The Not-So-Wide-Street: Varenna

Al Castello di Vezio - the main street through the village of Vezio is about the width of two people This second installment of the occasional Not-So-Wide-Street series goes high above Varenna, Italy to the small village of Vezio which sits perched in the mountains, overlooking Lake Como with breathtaking views. The cobble-lined streets are entirely for pedestrians and wind through the village almost like a maze. The ancient town is still inhabited today by approximately 20 families who enjoy life without motorized vehicles.

The image above provides a little scale as to just how not-so-wide this pedestrian way is, a width that seems even more narrow due to the tall buildings, and a few images below provide more views of the main street leading up to and passing through the village.

The cobble-lined street leading to the village of Vezio

Main staircase leading up into the heart of Vezio

Winding through the small mountaintop village

Swooning over Janette Sadik-Khan

We are huge fans of NYC transportation director Janette Sadik-Khan.

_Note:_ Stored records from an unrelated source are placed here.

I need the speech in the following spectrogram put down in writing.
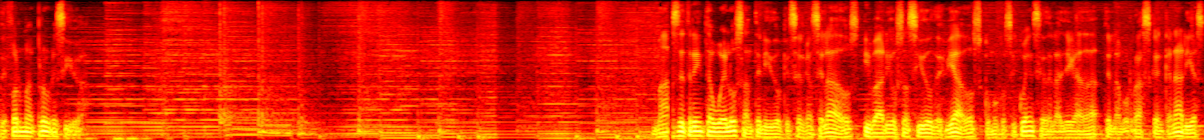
de forma progresiva. Más de 30 vuelos han tenido que ser cancelados y varios han sido desviados como consecuencia de la llegada de la borrasca en Canarias,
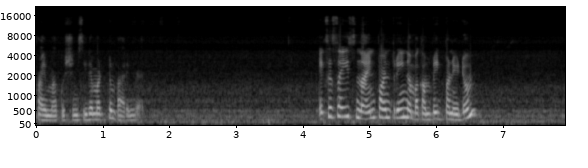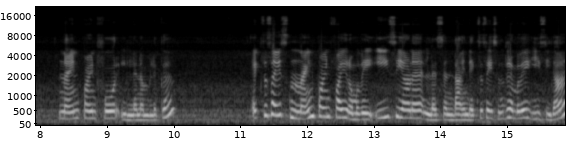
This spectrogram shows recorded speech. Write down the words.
ஃபைவ் மார்க் கொஷின்ஸ் இதை மட்டும் பாருங்கள் எக்ஸசைஸ் நைன் பாயிண்ட் த்ரீ நம்ம கம்ப்ளீட் பண்ணிட்டோம். நைன் பாயிண்ட் ஃபோர் இல்லை நம்மளுக்கு. எக்ஸசைஸ் நைன் பாயிண்ட் ஃபைவ் ரொம்பவே ஈஸியான லெசன் தான். இந்த எக்ஸசைஸ் வந்து ரொம்பவே ஈஸி தான்.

From the 9th Avenue bike path to the recent reclamation of Times Square, Sadik-Kahn is an inspiration for sustainable urban transportation. As inspiring as the work is, it is equally powerful to hear her speak. Recently Streetfilms  shared this video from a gathering of Southern California bicycle and pedestrian advocates:

For a longer discussion, her presentation at Simon Frasier University last year is excellent.

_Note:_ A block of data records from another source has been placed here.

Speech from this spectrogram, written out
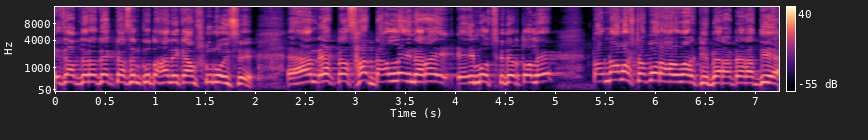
এই যে আপনারা দেখতেছেন কোথাহানি কাম শুরু হয়েছে এখন একটা ছাদ ডাললেই নারাই এই মসজিদের তলে তার নামাজটা পড়া আর কি বেড়া টেরা দিয়ে।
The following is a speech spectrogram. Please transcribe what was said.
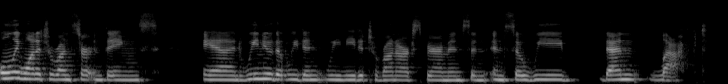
only wanted to run certain things and we knew that we didn't we needed to run our experiments and, and so we then left.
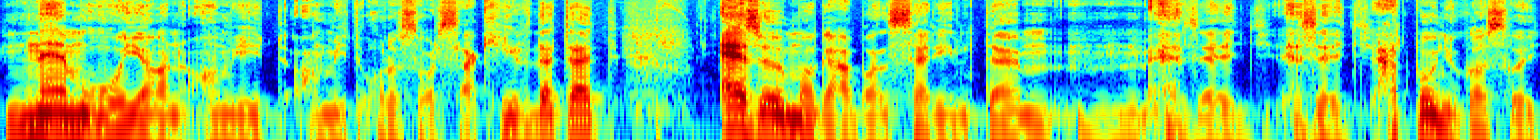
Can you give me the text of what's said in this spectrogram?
nem olyan, amit, amit Oroszország hirdetett. Ez önmagában szerintem mm, ez egy, ez egy, hát mondjuk az, hogy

UPDATE: Thanks to commenter Will Bradford who has provided us with a link to his video covering the story.

Prowalk / Probike 2008 – Schedule and Programs Announced

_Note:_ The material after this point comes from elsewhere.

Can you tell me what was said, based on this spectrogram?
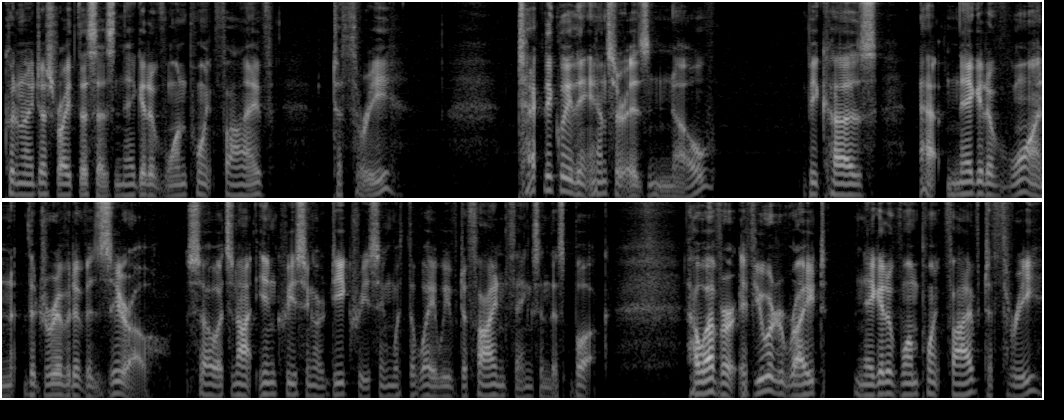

Prowalk / Probike is scheduled for September 2-5, 2008, in Seattle, Washington. The annual conference brings together planners, engineers, advocates, safe routes to school coordinators, and public health practitioners to discuss and learn about pedestrian and bicycling issues.  This year, SvR is participating in two of the conference’s sessions: “Can Green Streets Be Complete Streets too?” and “The Common Language of the Broken Bone: Effectively Using Public Health to Inform Design Processes and Bolster Advocacy Positions.” For more information on Prowalk / Probike and to register for the conference, please see